The statistics prove it. Now in our 30’s and 40’s, Gen X’ers are established, productive and generous. Our generation is the most-employed generation in US history. We are also the most technologically adaptable. We have lived through numerous advances, such as vinyl records, 8 tracks, tape cassettes, CDs, MP3s, VHS, DVD, BD (Blu-ray), everything “I” (Ipod, Ipad, Iphone), smartphones and whatever may come next. We adapt to these changes readily and with zest for the possibilities. Looking back at a defining moment during our generation’s history, we don’t really have one. Instead, we are often saddled with being the generation of divorce and AIDS. But we also experienced the most casualties on 9/11. Many of those casualties were first-responders, which speaks to our dedication to community. We have been the most affected by the tough economic times of the past several years, making Gen X’ers the ones who have struggled more than any other generation, according to Forbes. But look at us now. Despite our struggles, Gen X’ers are far more committed to volunteering than our predecessor generations. Despite loss and adversity, we have a healthier work/life balance and a stronger commitment to marriage and family. We are self-reliant, entrepreneurial, and community-oriented. In short, we’ve done well.
Some say Generation X finally grew up. We know that we grew up long ago and had we been given an honest chance when we first started out – had the Baby Boomers and Traditionalists let our lights shine through before stomping them out with their unfounded contempt – we may have been able to stretch our legs and find our strides sooner. Even Time Magazine recognized this in 1997 when it ran a retraction article about its mischaracterization of Generation X. Keep in mind, that’s a mea culpa about the mischaracterization of an entire generation – about 84 million people. That’s a pretty big oops.
We deserve some positive recognition now. We certainly have earned it. My fellow Gen X’ers and I may not be a part of the larger generations between which we sit. The Baby Boomers and the Millenials have their own culture or “defining moment” (Vietnam for Baby Boomers, the Gulf and Iraq Wars for Millenials). But we’ve got substance. We are making our mark. I like to think that our shiny counterparts serve as our bookends and we – well, we make up the story.
Which brings me to my point in calling to other Gen X’ers. Since our story tells a tale of rising from adversity and proving the naysayers wrong, let’s not be generation bashers too. We know what it is like to be the downtrodden. We know what it’s like to be doubted. To be misrepresented. To be dismissed as a whole. We know how lousy that feels, especially when we always knew what we were capable of and have generally delivered much, much more. As we become the elders, let the light of the next generations shine through. Don’t bash and trample them. Don’t discourage and defeat them. Guide and share your wisdom with them. Hire them for jobs. They are different than us and that’s okay. Let them be different. Let them grow into the generation they are supposed to be, without the disdain, without the criticism, without the burden of negative stereotypes.

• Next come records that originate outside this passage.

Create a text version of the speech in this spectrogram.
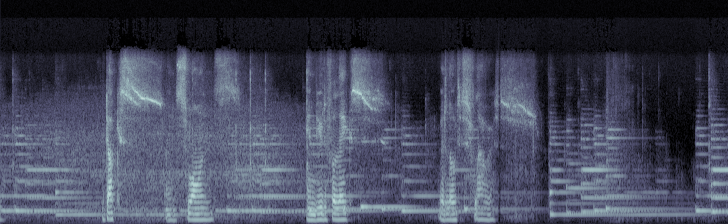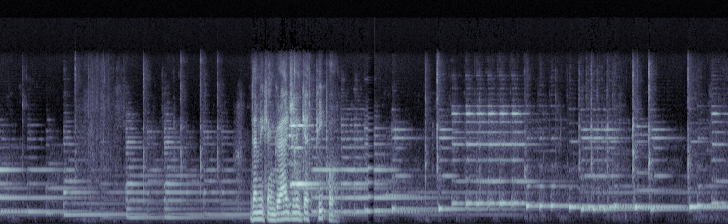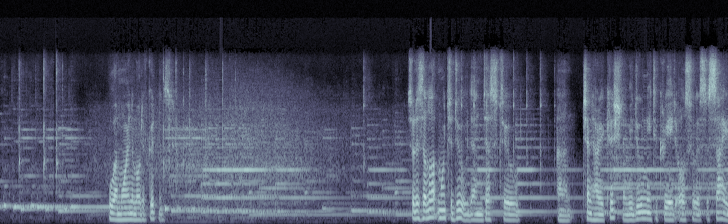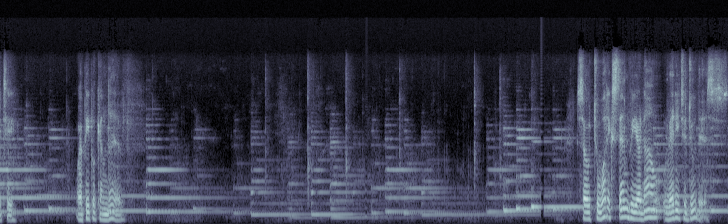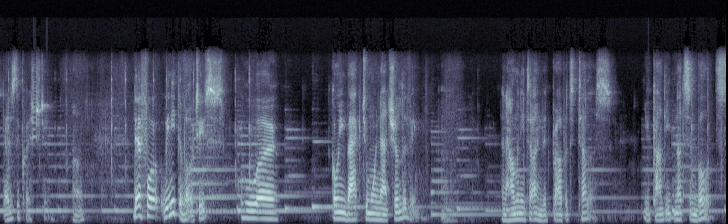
ducks and swans and beautiful lakes with lotus flowers. Then we can gradually get people are more in the mode of goodness. So there's a lot more to do than just to um, chant Hare Krishna. We do need to create also a society where people can live. So to what extent we are now ready to do this? That is the question. Uh, therefore, we need devotees who are going back to more natural living. Mm. And how many times did Prabhupada tell us, you can't eat nuts and bolts.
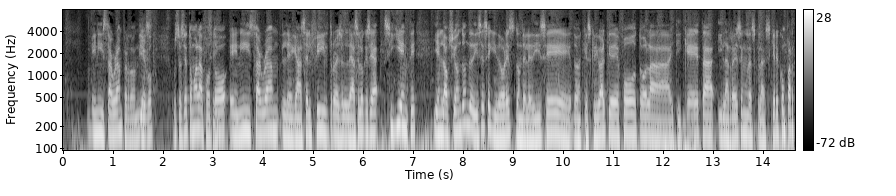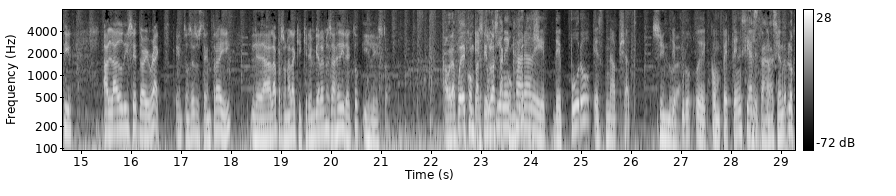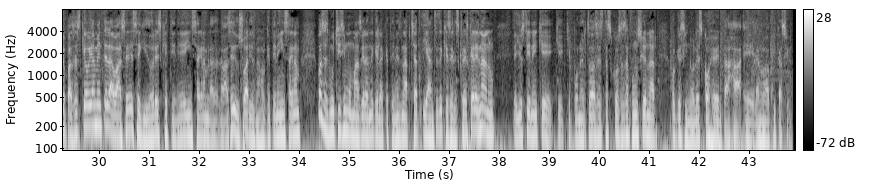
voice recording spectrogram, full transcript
en Instagram, perdón, Diego, es- usted se toma la foto en Instagram, le hace el filtro, es- le hace lo que sea siguiente y en la opción donde dice seguidores, donde le dice donde que escriba al pie de foto, la etiqueta y las redes en las que las quiere compartir, al lado dice direct. Entonces usted entra ahí, le da a la persona a la que quiere enviar el mensaje directo y listo. Ahora puede compartirlo Esto hasta tiene con cara de, de puro Snapchat. Sin De duda. puro eh, competencia Están Snapchat. haciendo, lo que pasa es que obviamente la base de seguidores que tiene Instagram, la, la base de usuarios mejor que tiene Instagram, pues es muchísimo más grande que la que tiene Snapchat y antes de que se les crezca el enano, ellos tienen que, que- que poner todas estas cosas a funcionar porque si no les coge ventaja eh, la nueva aplicación.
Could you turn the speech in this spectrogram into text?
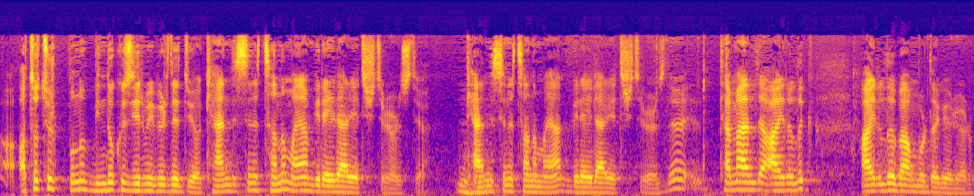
Atatürk bunu 1921'de diyor. Kendisini tanımayan bireyler yetiştiriyoruz diyor. Kendisini tanımayan bireyler yetiştiriyoruz diyor. Temelde ayrılık, ayrılığı ben burada görüyorum.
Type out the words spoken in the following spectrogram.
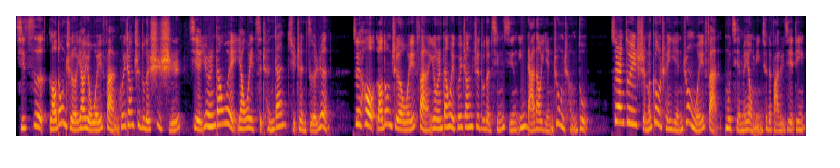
其次，劳动者要有违反规章制度的事实，且用人单位要为此承担举证责任。最后，劳动者违反用人单位规章制度的情形应达到严重程度。虽然对什么构成严重违反，目前没有明确的法律界定，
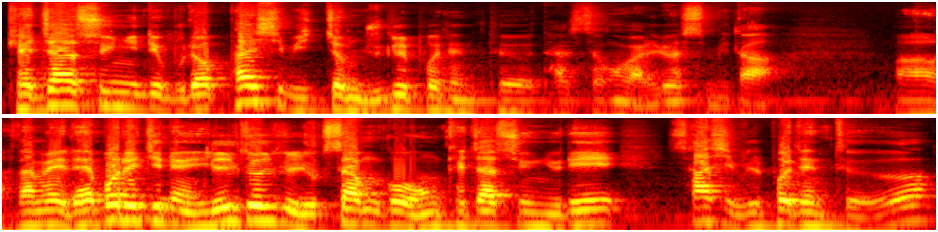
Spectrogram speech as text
계좌 수익률이 무려 82.61% 달성을 완료했습니다. 아, 그 다음에 레버리지는 122-630 계좌 수익률이 41%,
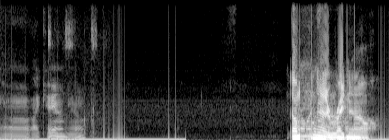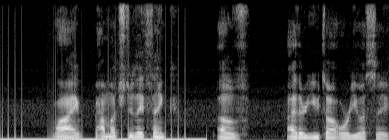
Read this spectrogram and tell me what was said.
Uh, I can, yeah. I'm looking at it right now. Why? How much do they think of either Utah or USC?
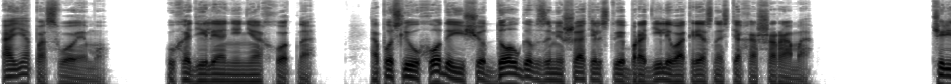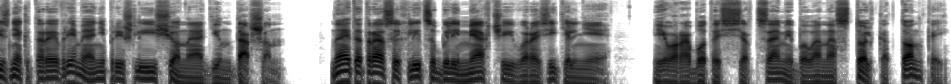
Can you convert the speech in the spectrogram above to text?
а я по-своему». Уходили они неохотно, а после ухода еще долго в замешательстве бродили в окрестностях ашрама. Через некоторое время они пришли еще на один даршан. На этот раз их лица были мягче и выразительнее, его работа с сердцами была настолько тонкой.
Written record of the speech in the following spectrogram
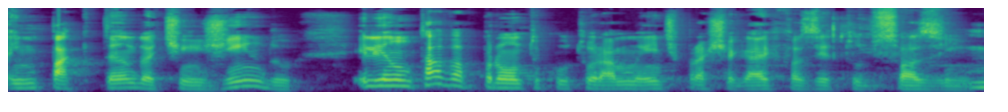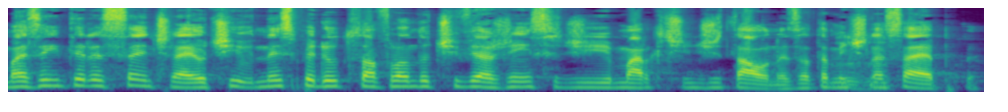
impactando, atingindo, ele não estava pronto culturalmente para chegar e fazer tudo sozinho. Mas é interessante, né? Eu tive, nesse período que tu tá falando, eu tive agência de marketing digital, né? Exatamente Uhum. nessa época.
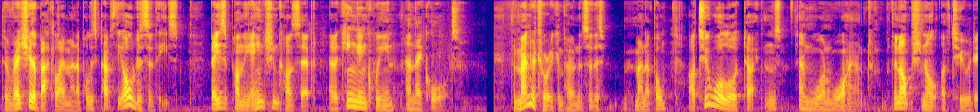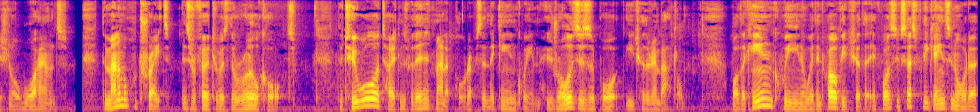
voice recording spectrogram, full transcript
The Regia Battle Line Maniple is perhaps the oldest of these, based upon the ancient concept of a king and queen and their court. The mandatory components of this maniple are two Warlord Titans and one Warhound, with an optional of two additional Warhounds. The maniple trait is referred to as the Royal Court. The two Warlord Titans within this maniple represent the King and Queen, whose role is to support each other in battle. While the King and Queen are within 12 of each other, if one successfully gains an order,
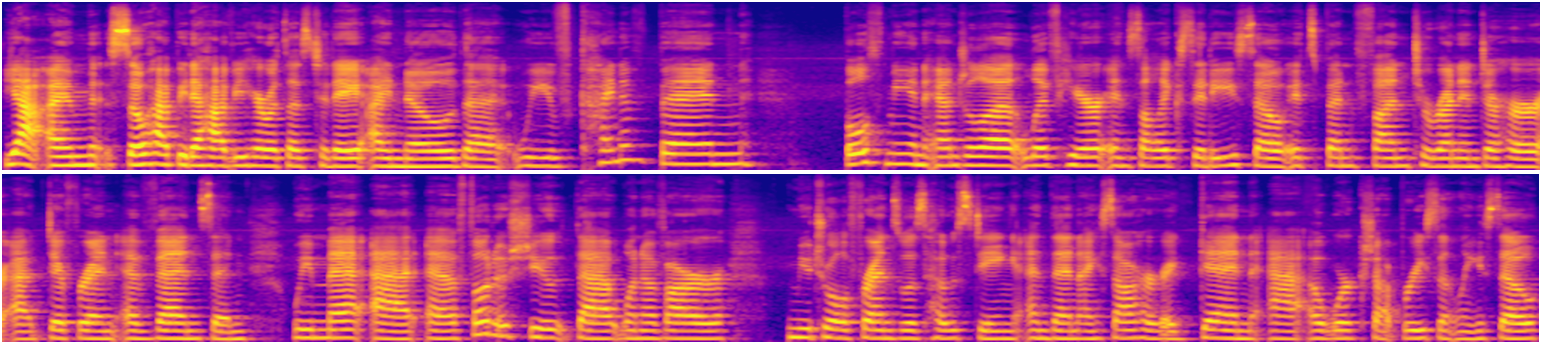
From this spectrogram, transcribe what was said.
Yeah, I'm so happy to have you here with us today. I know that we've kind of been both me and Angela live here in Salt Lake City, so it's been fun to run into her at different events. And we met at a photo shoot that one of our mutual friends was hosting and then I saw her again at a workshop recently. So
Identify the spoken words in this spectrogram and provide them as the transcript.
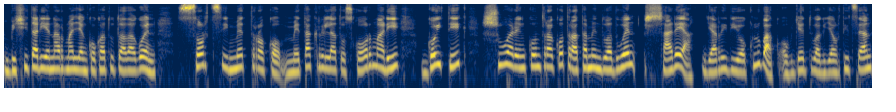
bisitarien armailan kokatuta dagoen sortzi metroko metakrilatozko hormari, goitik suaren kontrako tratamendua duen sarea jarri dio klubak. Objektuak jaurtitzean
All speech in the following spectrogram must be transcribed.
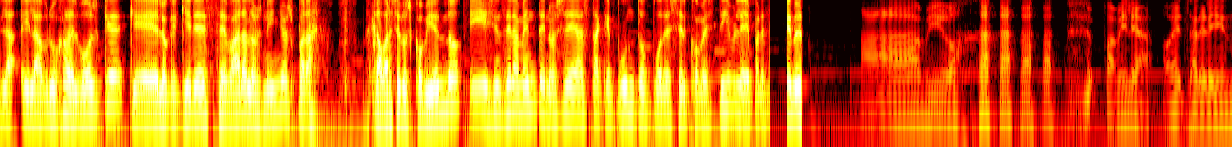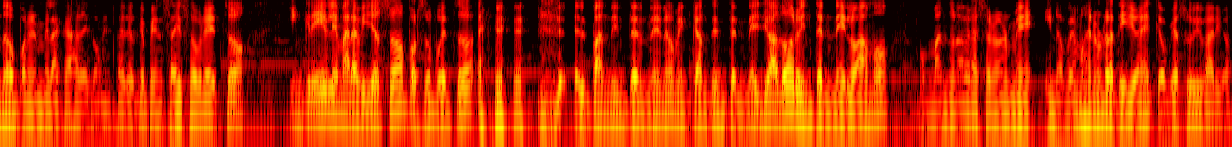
la, y la bruja del bosque, que lo que quiere es cebar a los niños para acabárselos comiendo. Y sinceramente no sé hasta qué punto puede ser comestible. Parece que no es... Ah, amigo. Familia, os estaré leyendo, ponerme la caja de comentarios qué pensáis sobre esto. Increíble, maravilloso, por supuesto. el pan de internet, ¿no? Me encanta internet. Yo adoro internet, lo amo. Os mando un abrazo enorme y nos vemos en un ratillo, ¿eh? Que os voy a subir varios.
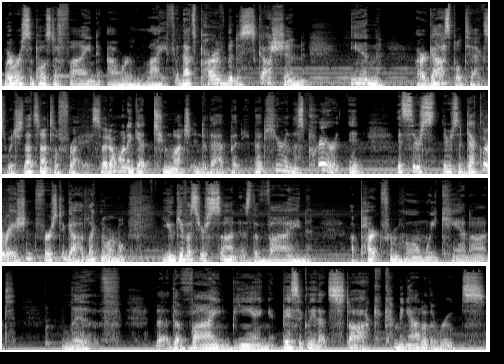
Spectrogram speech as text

Gen X’ers, we have a duty to believe in the next generations more than our predecessors believed in us. We proved them wrong. Let’s continue to do so. Let Generation X be remembered for more than they made us out to be. Because we are.